In the last five years, the property market has been battered by changes to stamp duty. It’s been hiked at the top end, abolished at the bottom, and boosted for landlords, leading to a slowdown in sales, a sluggish market and a higher take for the Treasury’s coffers.

Now Boris Johnson has proposed a plan to overhaul the whole stamp duty system yet again. Reports suggest that Johnson plans to drastically raise the threshold for paying stamp duty from its current level of £125,000 to £500,000 at the same time as lowering the top rate from 12pc to 7pc. What does it mean for buyers and sellers?

According to analysis by Savills, Johnson’s plans would free over 300,000 property buyers from stamp duty, based on 2018/19 figures. Added to the number of properties sold that are already exempt from the tax, this means that a total of 651,500 transactions from last year wouldn’t have paid stamp duty.

This is equal to 71pc of residential transactions in England and Northern Ireland that would be exempt from stamp duty under the plans.

Savills has also estimated that raising the stamp duty threshold to £500,000 would cut out around a quarter of stamp duty revenue for the Treasury’s coffers, at £2.158bn.
It found that 41pc of stamp duty revenues from 2017/18 came from properties under £500,000, equal to £3.8bn. This total amount excludes the additional 3pc surcharge on homes under £500,000 and first-time buyer relief.

First-time buyers

The reforms would boost the buying power of first-time buyers. Currently, first-time buyers spending £300,000 or less on a property purchase will be free of duty. For first-time purchases worth between £300,000 and £500,000, no stamp duty is paid on the first £300,000, meaning a reduced rate is paid.Boris’ change would only affect those first-time buyers now paying that reduced rate of stamp duty, as well as those buying homes worth over £500,000, which would also pay less tax.After this change was made in November 2018, the Royal Institution of Chartered Surveyors found that there had been no significant positive impact on property sales directly as a result of this policy measure. It’s hard to see that this would boost first-time buyers any more than the previous reform did.However, first-time buyer sales have been growing steeply in the last few years, boosted by Help to Buy and also the Government’s clampdown on landlords, which means there is less competition to buy certain properties.


Home movers below £500,000

Those selling and buying homes worth under £500,000 would benefit hugely from Boris Johnson’s reforms. While George Osborne’s changes in 2014 lowered stamp duty for this group, this change would wipe it out completely.

This could also help improve transactions: stamp duty has long been seen as causing unnecessary friction in the market, and so this reform could boost activity. However, this part of the market has been the strongest for some time, particularly in the North and Midlands.

Home movers above £500,000

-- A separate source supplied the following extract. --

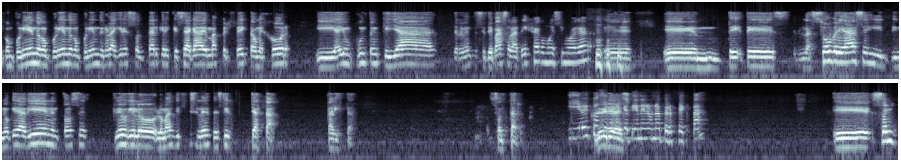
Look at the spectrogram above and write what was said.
componiendo, componiendo, componiendo y no la quieres soltar, quieres que sea cada vez más perfecta o mejor, y hay un punto en que ya de repente se te pasa la teja, como decimos acá, eh, eh, te, la sobrehaces y, no queda bien, entonces creo que lo, más difícil es decir, ya está, está lista. Soltar. ¿Y hoy consideran que tienen una perfecta? Eh, son,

Estate agents will be cheering at Johnson’s plan to reverse George Osborne’s hated stamp duty changes to the top end of the market. In November 2014, the then Chancellor hiked stamp duty for homes worth more than £925,000, which had an instant effect of slowing the top end of the market to a standstill. Ever since then, transaction levels have languished, homeowners have been unable to sell and prices have dropped in many expensive areas.Cutting the top rate of stamp duty from 12pc to 7pc would likely reinvigorate the market. However, this wouldn’t last long, according to Lucian Cook, head of residential research at Savills. “There would be a sentiment boost for the housing market generally, and that could result in short burst of activity and house price growth but it won’t be dramatic. At the end of the day, rational economics will come in and look at the total cost of purchase.”



“These transactional taxes create friction and inefficiencies in the market,” adds Cook. If the changes get the property market moving again, then downsizers may be a big winner from the changes.Many downsizers are currently stymied as they can’t sell their large family homes to move into somewhere smaller as the market for these properties has seized up – largely as a result of the higher rate of stamp duty on homes over £925,000. This change could open up the market and get the market moving again.

Source: The telegraph